European Parliament calling for patents on plants derived from conventional breeding to be stopped
In a resolution backed by a large majority of its members, the European Parliament has taken a clear position against granting patents on plants derived from conventional ("essentially biological") breeding.

Tackling diabetes in Europe: Issue 47 of the research*eu results magazine
On 14 November the world will be celebrating the World Diabetes Day for the 15th time since its launch in 1991. A lot of things have changed since then: treatments and prevention have improved, but that didn’t prevent diabetes from becoming a more pressing issue and, according to WHO estimations, diabetes prevalence in 2030 will be twice that observed in 2005. This is largely blamed on unhealthy diet, aging, stress and lack of physical activity. In Europe, the Commission does not have legal competence in the matter and can only rely on active support from national governments. But the EU is nonetheless contributing actively to research in this field. Since 1991 some 892 projects directly or indirectly impacting diabetic patients have been funded, with research work including novel treatments, beta-cell imaging technologies, artificial pancreas, immunotherapies or solutions to counter diabetes side-effects. This edition of the research*eu results magazine focuses on some of the latest results brought thanks to these EU-funded initiatives.

Syngenta granted patent on pepper for use as food
The European Patent Office (EPO) in Munich has granted the Swiss seed giant, Syngenta, a patent on pepper and its use "as fresh produce, as fresh cut produce, or for processing such as, for example, canning" (EP 2 166 833 B1). The patent also covers the plants, their cultivation, harvesting and seeds. The plants have been developed to produce pepper without seeds and are derived from conventional breeding using existing biodiversity. There was no genetic engineering involved in the process.

Horizon 2020: EUR 16 bn in funding for research and innovation over next two years
The European Commission will boost competitiveness by investing almost EUR 16 billion in research and innovation in the next two years under Horizon 2020, the EU's research and innovation funding scheme.

Seal of Excellence for EU research funding
The European Commission launched on 12 October a new initiative to ensure that taxpayer money is spent efficiently by improving the synergies between EU funding for regional policy and for research.

European Patent Office boosts its business with Patents on Life
A monopoly on specific tomatoes with a higher content of healthy compounds known as flavonols was granted by the European Patent Office (EPO) to the Swiss company Syngenta. The patent covers the plants, the seeds and the fruits. Patent EP1515600 describes the crossing of wild tomatoes with domesticated varieties. The plants are not genetically engineered but derived from classical breeding.

Joint Research Centre (JRC)
The Joint Research Centre (JRC) is the European Commission's science and knowledge service which employs scientists to carry out research in order to provide independent scientific advice and support to EU policy.

Innovation Union Scoreboard 2015
Improving Europe's capacity to innovate and be globally competitive requires further efforts to encourage disruptive ideas and foster their commercial up-take. These are some of the conclusions to be drawn from the latest ranking of innovation performance across Europe.

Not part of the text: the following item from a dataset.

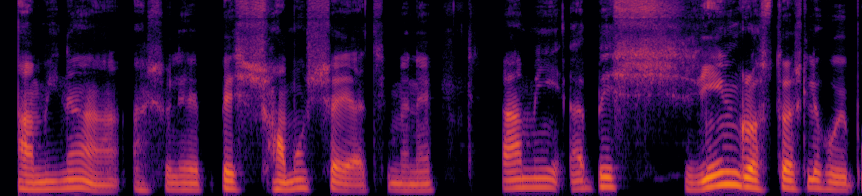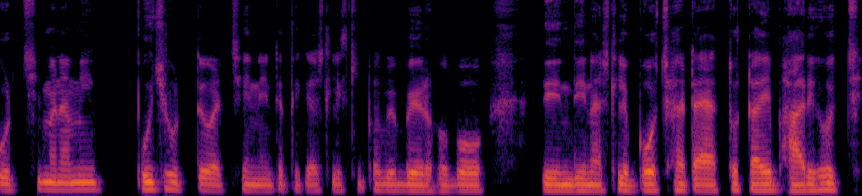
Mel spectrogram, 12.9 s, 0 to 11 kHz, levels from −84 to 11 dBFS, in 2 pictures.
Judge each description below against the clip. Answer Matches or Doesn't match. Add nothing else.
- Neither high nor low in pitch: Doesn't match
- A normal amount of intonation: Matches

EU trade mark reform package
The European Commission, European Parliament and Council reached provisional political agreement on 21 April on the EU's trade mark reform package. The agreed measures are set to make trade mark registration systems all over the EU more accessible and efficient for businesses in terms of lower costs, increased speed, more predictability and greater legal certainty. The Commission says the reform will improve conditions for businesses to innovate and to benefit from more effective trade mark protection against counterfeits, including non-authentic goods in transit through the EU's territory.

Galileo, the EU's satellite navigation programme
Galileo, the EU's satellite navigation programme, has placed two more satellites into orbit. The lift-off took place on 27 March at 22.46 CET from the European spaceport near Kourou in French Guiana.Signals confirm that they were positioned as expected.